March 17 2014 Latest news:
Joseph Watts, Political editor
Tuesday, December 11, 2012
Norfolk councils will receive £2.9m over the next financial year under a government scheme which aims to encourage the building of new homes.
The money is coming under the New Homes Bonus, which sees councils passed extra money if they give planning permission to new residential properties.
The money will be handed to the county’s seven district authorities after they approved 2,662 new homes last year; meaning the councils will have received £9.2m from the scheme in three years.
Under the scheme, if an authority approves new housing it receives a sum from the government equivalent to the council tax chargeable on each of the extra properties every year for the next six years, plus a further £350 annually for each home deemed “affordable”.
The biggest winner was South Norfolk which approved 795 new homes and brought seven empty properties back into use. In total 218 of the homes were affordable, meaning the council netted an extra £923,154.
Kings Lynn and West Norfolk Council approved 555 homes, of which 177 were affordable. While the council ended last year with an extra 66 properties registered as empty, it still managed to gain an extra £543,132 under the New Homes Bonus.
Norwich approved 270 new homes, brought 135 back into use, with 192 of the total deemed as affordable. The authority gained £424,356. Great Yarmouth approved 283 homes and brought 44 homes back into use, of which 90 were affordable, netting the council £321,343.
Broadland approved 270 homes and brought 20 empty ones back into use, of which 52 were affordable, netting the council £313,655. Breckland approved 310 of which 73 were affordable, but ended up with 97 extra empty homes. It gained £235,455.
North Norfolk approved 179 homes of which 34 were affordable, but the council ended the year with an extra 100 properties registered as empty.

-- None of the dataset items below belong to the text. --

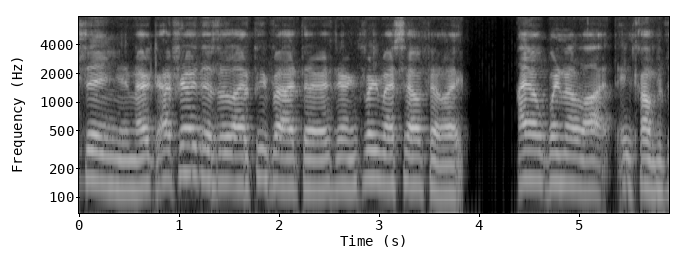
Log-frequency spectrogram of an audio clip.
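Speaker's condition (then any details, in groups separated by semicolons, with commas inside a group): Cerebral palsy; caused by stroke at birth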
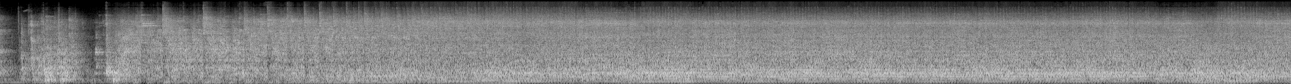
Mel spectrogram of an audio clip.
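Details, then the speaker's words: Cheap MTD snow blower small engine with governor issues, first run after work: catches, then holds a fast, high-pitched steady race well above normal speed; governor spring set too tight and needs tuning down. "so all right i suspected that it would run high and it is if you heard that"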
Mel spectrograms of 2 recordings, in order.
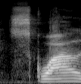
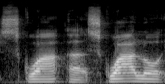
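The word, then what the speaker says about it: Squale: And by the way, it's squal is French, squalo is Italian, but I say squal.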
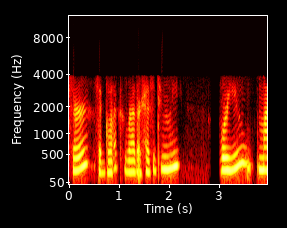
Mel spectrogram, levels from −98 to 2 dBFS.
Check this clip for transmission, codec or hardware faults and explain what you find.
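Two faults are present: the whole clip has passed through a low-bitrate speech codec, and two short stretches show concealed packet loss.

G.729 codec, throughout: the speech is carried at 8 kbit/s by the G.729A variant. Rather than storing the waveform, the codec sends a vocal tract filter, a pitch estimate and a handful of pulses for each short frame, and rebuilds speech from those. Nothing above 4 kHz survives, so sibilants are dull, and the voice has a plainly audible rough, synthetic grain. A simple low-pass filter would lose the same highs without that grain.

VoIP packet loss concealed by the speech codec, at 0.85 to 0.95 s and at 2.95 to 3.06 s: the first gap covers 40 ms of lost audio, which fits two 20 ms packets. The second covers 200 ms, which fits ten. The decoder fills each gap by repeating its last pitch and filter settings at falling gain, so the sound smears into a buzzy tone or coloured noise that fades, and stays weak just after the gap. 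A plain dropout would leave silence or a click, not this fading fill.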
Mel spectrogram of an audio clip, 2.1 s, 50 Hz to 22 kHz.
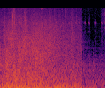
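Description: A Mammoth tank is destroyed in Command & Conquer 3, heard as a loud, sustained explosive roar with crackling debris that ends abruptly into quieter game ambience.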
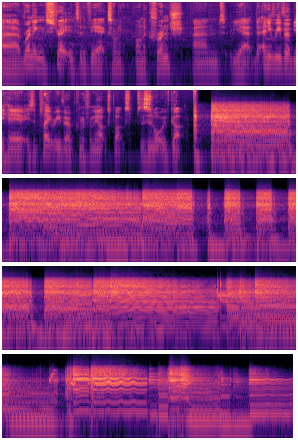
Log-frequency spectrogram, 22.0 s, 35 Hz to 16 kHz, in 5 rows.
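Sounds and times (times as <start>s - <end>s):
electric guitar with reverb: 7.3s - 22.0s.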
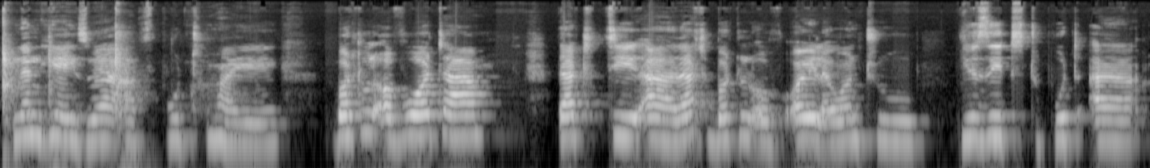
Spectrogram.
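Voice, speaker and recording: A woman's voice: on the high side, fairly bright tone. A woman vlogger with a Kenyan accent, casually explaining things step by step and repeating her phrases as she goes. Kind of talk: casual home tour explanation.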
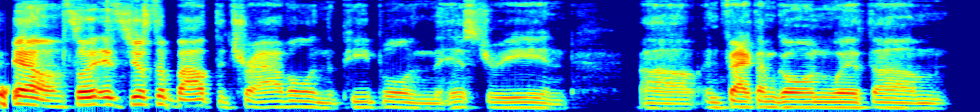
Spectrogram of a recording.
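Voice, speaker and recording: With a US Midwestern accent, a man speaks at a fairly slow pace. His pitch is medium, with ordinary variation. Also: big swings in loudness. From US Midwest, northwest Indiana. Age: 40s. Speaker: podcast host and outdoor writer, guest. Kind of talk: casual interview chat.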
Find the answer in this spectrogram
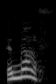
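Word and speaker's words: enough: রাস্তা রুক্ষ পরেরটায় যাই এন O Yuji H এনাফ এনাফে ও সাইলেন্ট এনাফ মানে যথেষ্ট।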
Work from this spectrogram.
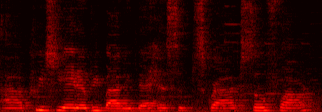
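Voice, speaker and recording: A hoarse woman giving a casual weekly tarot reading, chatty and full of ums and uhs. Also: mid-range voice, flat delivery, moderate pace. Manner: chatty, warm-hearted, lots of ums and uhs. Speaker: tarot reader. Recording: roomy, distant from the mic, faint background hum.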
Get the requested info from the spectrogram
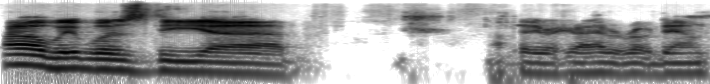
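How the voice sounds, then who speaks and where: This is a man speaking at a fairly low pitch. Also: very clean recording, silent background. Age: 30s. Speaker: podcast co-host and streamer. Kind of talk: casual chat. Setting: video recording.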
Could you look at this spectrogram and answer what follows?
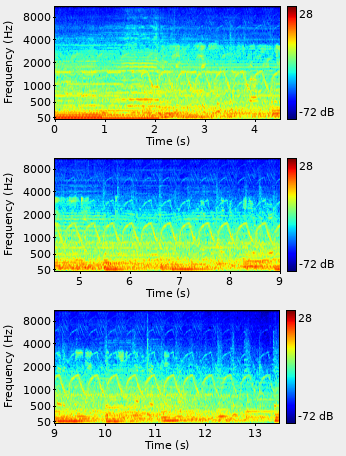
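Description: Emergency-vehicle siren on a fast yelp, its pitch rising and falling about three times a second, over low background music.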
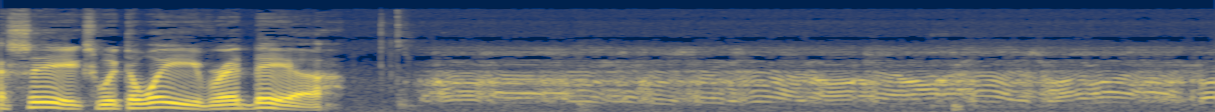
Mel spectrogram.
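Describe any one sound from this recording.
A radio receiver plays a loud, distorted transmission over static.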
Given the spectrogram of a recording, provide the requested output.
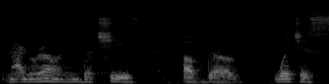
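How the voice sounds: The pitch of a natural reading voice shifts by a normal amount.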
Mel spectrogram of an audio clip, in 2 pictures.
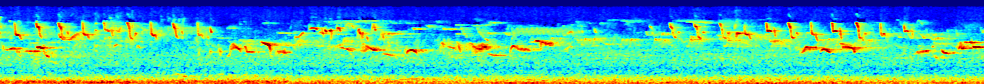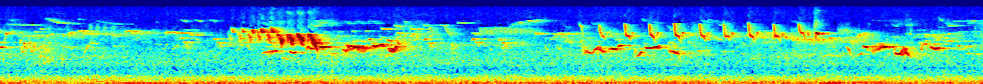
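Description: Birds chirping and trilling over and over: quick high trills and short rising and falling chirps, with the strongest trill about two-thirds of the way through. Beneath them runs a faint, steady low hum.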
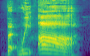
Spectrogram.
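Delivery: stamping her foot insisting; a girl's indignant outburst; impatient cry. Acted. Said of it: "cried Ginger, stamping her foot impatiently".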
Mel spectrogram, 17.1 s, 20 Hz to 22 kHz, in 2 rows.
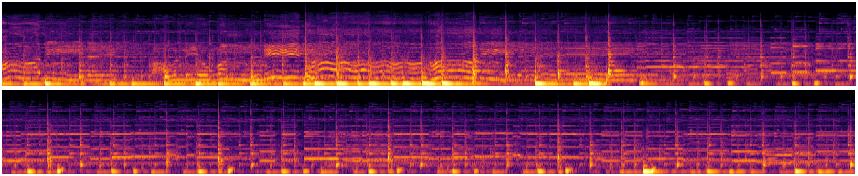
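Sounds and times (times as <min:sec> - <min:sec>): hand drums beating: 0:00.0 - 0:17.0.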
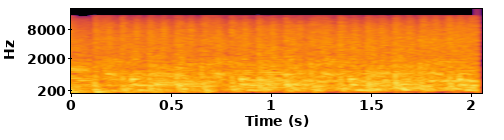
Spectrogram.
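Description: Background song, in a stretch without vocals, with a busy drum pattern: fast snare-like hits over an electronic backing.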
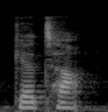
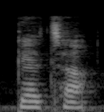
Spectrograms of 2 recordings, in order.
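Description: First: The t is released with a burst of air. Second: The same.

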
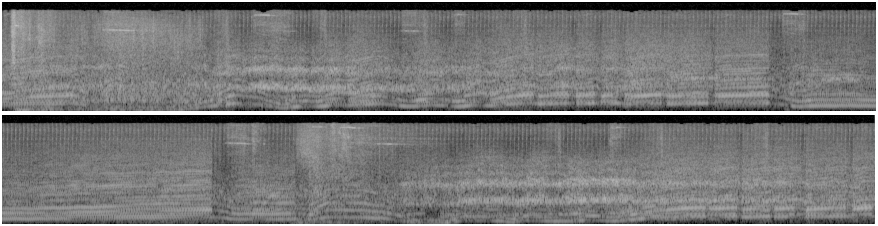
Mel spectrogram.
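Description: A car engine revs hard and rises and falls in pitch through gear changes.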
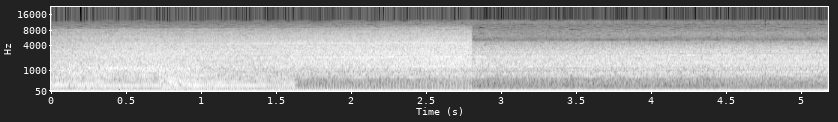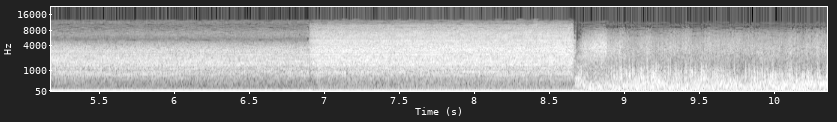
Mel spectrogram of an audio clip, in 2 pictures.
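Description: Steady rushing noise of an aircraft in flight, changing in tone twice, with a few low music notes dying away in the first second and a half. Near the end it gives way to a rougher, deeper rumble.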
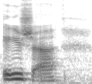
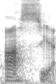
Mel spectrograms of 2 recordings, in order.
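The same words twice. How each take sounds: First: It has the usual English pronunciation. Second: It has a non-English, foreign-style pronunciation. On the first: "what I, as an English speaker, would call Asia" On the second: "other countries would call it Asia"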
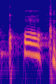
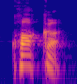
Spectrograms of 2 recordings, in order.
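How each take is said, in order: First: It is said in a light, friendly voice. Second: It is said in a deep, gruff voice. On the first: Everything is normal today. "todo dia você chega e fala, oi Coca" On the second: Something is wrong today. "Fala grosso"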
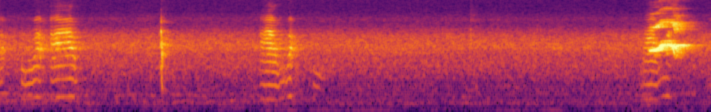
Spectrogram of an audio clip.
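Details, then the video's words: Indian ringneck parakeet talking in a cute voice in front of a mirror indoors: trembling, quavering voiced syllables, a single click, more wavering chatter, then a loud harsh squawk. "Cute Talking Parrot in front of mirror"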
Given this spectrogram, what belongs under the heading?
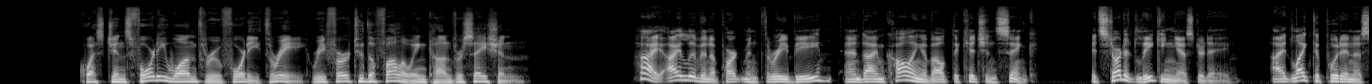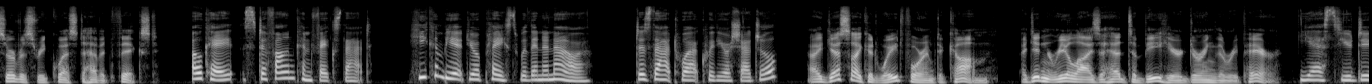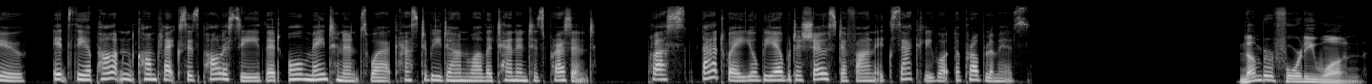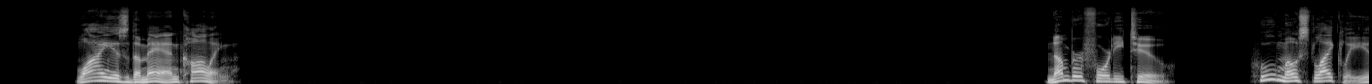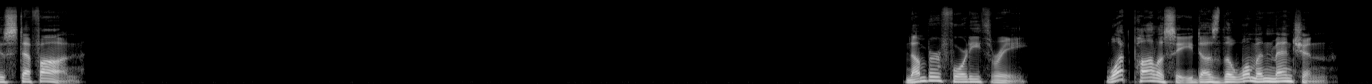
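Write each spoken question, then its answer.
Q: Why is the man calling?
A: To request a repair of a leaking kitchen sink

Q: Who most likely is Stefan?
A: A maintenance worker

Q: What policy does the woman mention?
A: Tenants must be present during maintenance work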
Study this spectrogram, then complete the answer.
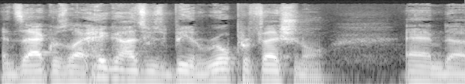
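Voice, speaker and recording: With a Texan accent, a man talks at a very fast pace. His pitch is very deep and low. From Texas. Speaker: stand-up comedian. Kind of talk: casual chat.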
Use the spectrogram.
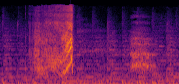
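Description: A zipper is pulled up in one quick, rising rasp that ends abruptly, followed a moment later by a shorter, softer zipping sound, close and clear over a faint background.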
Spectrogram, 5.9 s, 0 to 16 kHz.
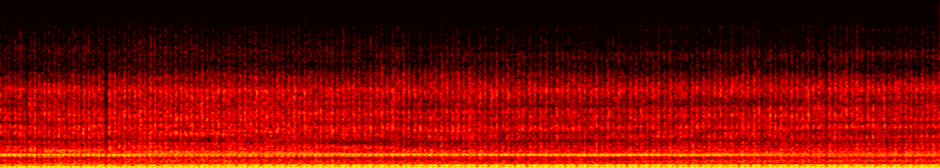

Meanwhile Waveney approved 142 new homes and brought 100 back into use, with 40 of the total being affordable. They got £238,410.